I was born in the modest bedroom of a small narrow terrace house in West Yorkshire, England. My parents were refugees. Their own stories were tales of bravery in the face of fear and relentless sorrow at the losses they faced. They escaped the terror of the second world war but they did not escape the mental anguish that it left upon them. I was part of a family of seven siblings, five older and one younger. My early years were spent in the tiny house that sat in a row of many made up of grey bricks, stained by the soot that wafted through the industrial towns of the north.
When we moved to a larger Victorian house that had been split into three homes we relished the extra space but not the damp cold rooms that were within its walls. We were now a family of eight, myself now the youngest. At the age of nine my eldest sibling left for Canada and by the time I reached twelve two more siblings had left home. The corridor echoed the emptiness and lack of bodies wandering through it. Two years later we were down to four and a short time after to three. I believe my parents felt the loss difficult. I know that now, as I am going through the same empty nest experience. I will get through it just as they did when I moved out a few years later but they had other issues to deal with, mine are small in comparison.

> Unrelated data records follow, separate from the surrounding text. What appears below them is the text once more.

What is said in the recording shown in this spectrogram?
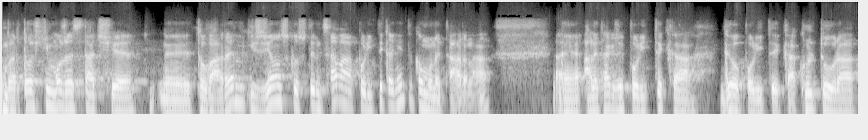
wartości może stać się towarem i w związku z tym cała polityka nie tylko monetarna, ale także polityka, geopolityka, kultura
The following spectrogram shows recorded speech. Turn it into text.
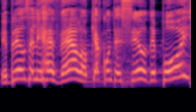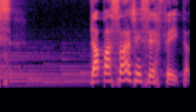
Hebreus ele revela o que aconteceu depois da passagem ser feita.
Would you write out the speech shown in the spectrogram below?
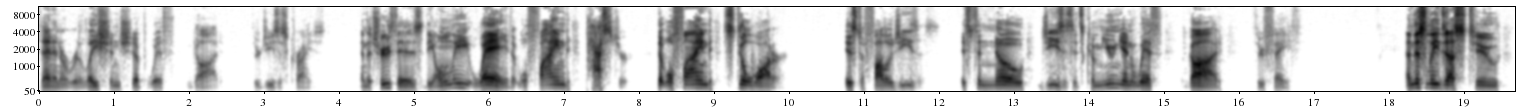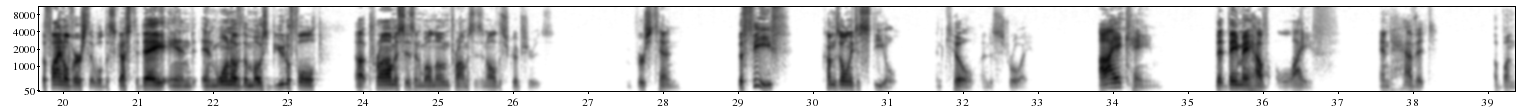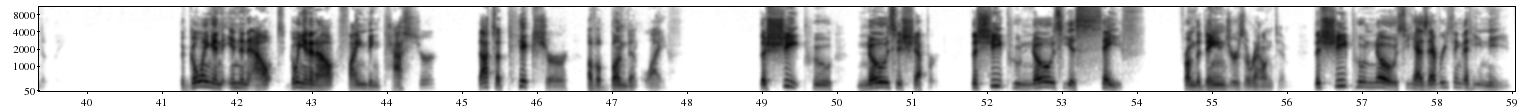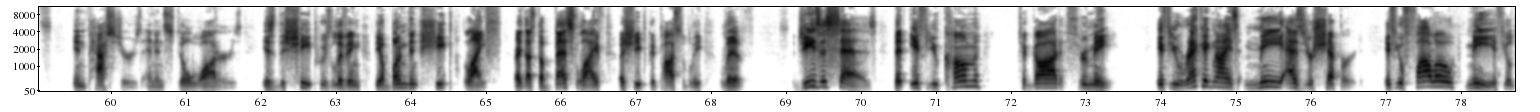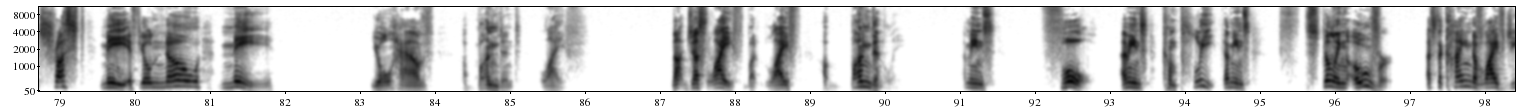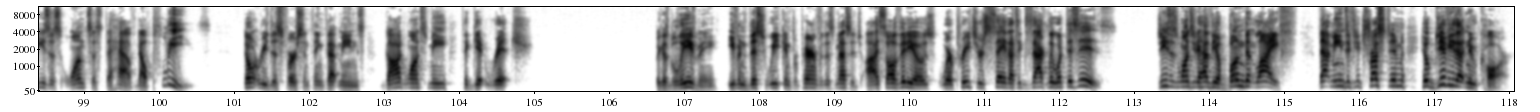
than in a relationship with God through Jesus Christ. And the truth is, the only way that we'll find pasture, that we'll find still water, is to follow Jesus. It's to know Jesus. It's communion with God through faith. And this leads us to the final verse that we'll discuss today, and, and one of the most beautiful uh, promises and well known promises in all the scriptures. Verse 10 The thief comes only to steal and kill and destroy. I came that they may have life and have it abundantly. The going in, in and out, going in and out, finding pasture, that's a picture of abundant life. The sheep who knows his shepherd, the sheep who knows he is safe from the dangers around him, the sheep who knows he has everything that he needs in pastures and in still waters is the sheep who's living the abundant sheep life, right? That's the best life a sheep could possibly live. Jesus says that if you come to God through me, if you recognize me as your shepherd, if you'll follow me, if you'll trust me, if you'll know me, you'll have abundant life. Not just life, but life abundantly. That means full. That means complete. That means spilling over. That's the kind of life Jesus wants us to have. Now, please don't read this verse and think that means God wants me to get rich. Because believe me, even this week in preparing for this message, I saw videos where preachers say that's exactly what this is. Jesus wants you to have the abundant life. That means if you trust him, he'll give you that new car.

As an excited nineteen year old I was lucky to move into a lovely but tiny house. Its two bedrooms, three piece bathroom, quaint sitting/eating area and very narrow kitchen were my sanctuary. Living alone is expensive though, so I asked two girls to move in with me. I shared a room with one, the other taking the teeny bedroom beside us. Suddenly my haven became a scramble of voices and bodies squeezing to get by. Boyfriends lingered on the couch leisurely watching television. My home was not my own but to add to it my father was not coping well and my mother’s health remained poor.

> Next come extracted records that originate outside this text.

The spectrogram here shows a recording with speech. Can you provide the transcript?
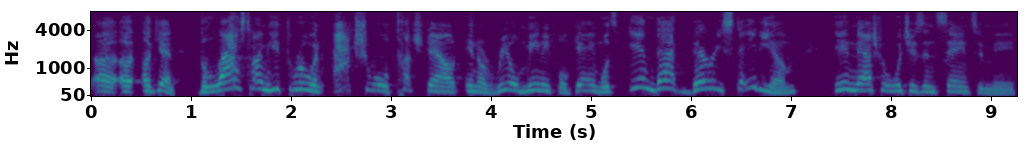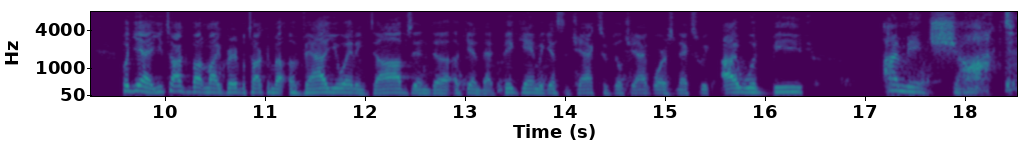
Uh, uh, again, the last time he threw an actual touchdown in a real meaningful game was in that very stadium in Nashville, which is insane to me. But yeah, you talk about Mike Vrabel talking about evaluating Dobbs, and uh, again that big game against the Jacksonville Jaguars next week. I would be, I mean, shocked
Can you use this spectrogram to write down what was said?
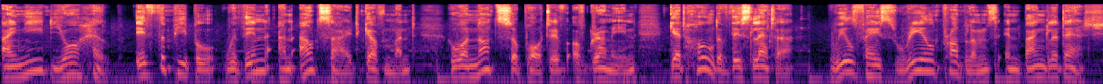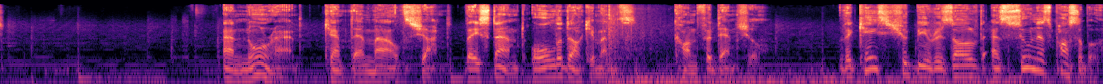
I need your help. If the people within and outside government who are not supportive of Grameen get hold of this letter, we'll face real problems in Bangladesh. And NORAD kept their mouths shut. They stamped all the documents confidential. The case should be resolved as soon as possible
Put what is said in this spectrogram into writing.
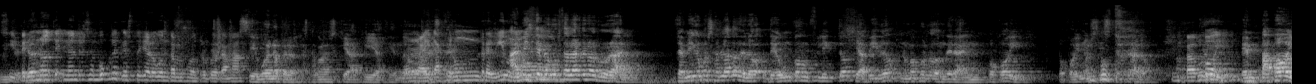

I moved back. It was a decision I was unsure about, I had enjoyed my freedom, enjoyed my beautiful slice of domesticity within the renovated house. But it was right to be there for those that needed me and I was no longer comfortable in my place. The bleak Victorian building had been part of my life, pieces of my soul were left there. I found a third girl to replace me and remained with my parents. Life wandered on once more.

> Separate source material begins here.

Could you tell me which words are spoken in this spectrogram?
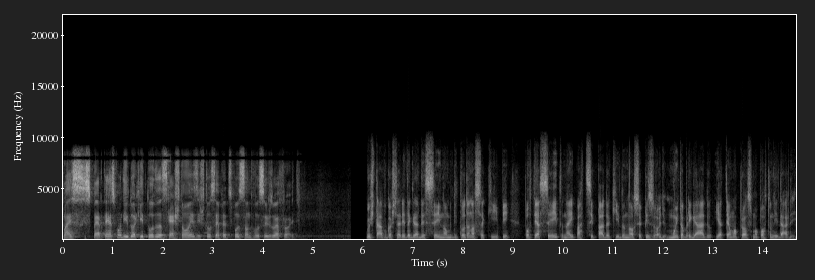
Mas espero ter respondido aqui todas as questões e estou sempre à disposição de vocês do E-Freud. Gustavo, gostaria de agradecer em nome de toda a nossa equipe por ter aceito né, e participado aqui do nosso episódio. Muito obrigado e até uma próxima oportunidade.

A few years later an opportunity to leave the dusty dowdy city I was raised in took me onto a seven hour flight landing my feet upon colonial soil. With swirls of snow blowing around me I stepped out of the airport, my immigration papers stamped and a new life ahead of me.
Only months later I met the love of my life. There are times that we believe we’re in love but when you truly meet the one, like Neo in the Matrix there are no doubts, he’s special and the world changes when you’re with him.
Years later Canada is my home. The place where my children were born, where they now look toward degrees and education and I look into empty rooms and wonder what to do with them. It hasn’t been an easy run but I have been lucky to have a loving husband and absolutely gorgeous children (okay so I may be exaggerating a little but only a little here).
My experiences? Well they are numerous, If Jack were here we’d be in competition for the amount of trades but I believe I have been a master of some of them. Learning and knowledge can never come to nothing even if they don’t pan out, the hard work transfers to other things. Mine have given me enough to twirl around in books, weave stories and personalities that are a mix of so many people out there. I write what I know, life. How it continues on and what our experiences do to us. Elanclose may be make believe but it’s characters are youths that are out there fighting to be heard. Corruption? It continues throughout the world and probably always will. The beauty of our planet? That, although I am sometimes blind to it, I have the joy to see and relish every day and be thankful to be so well blessed.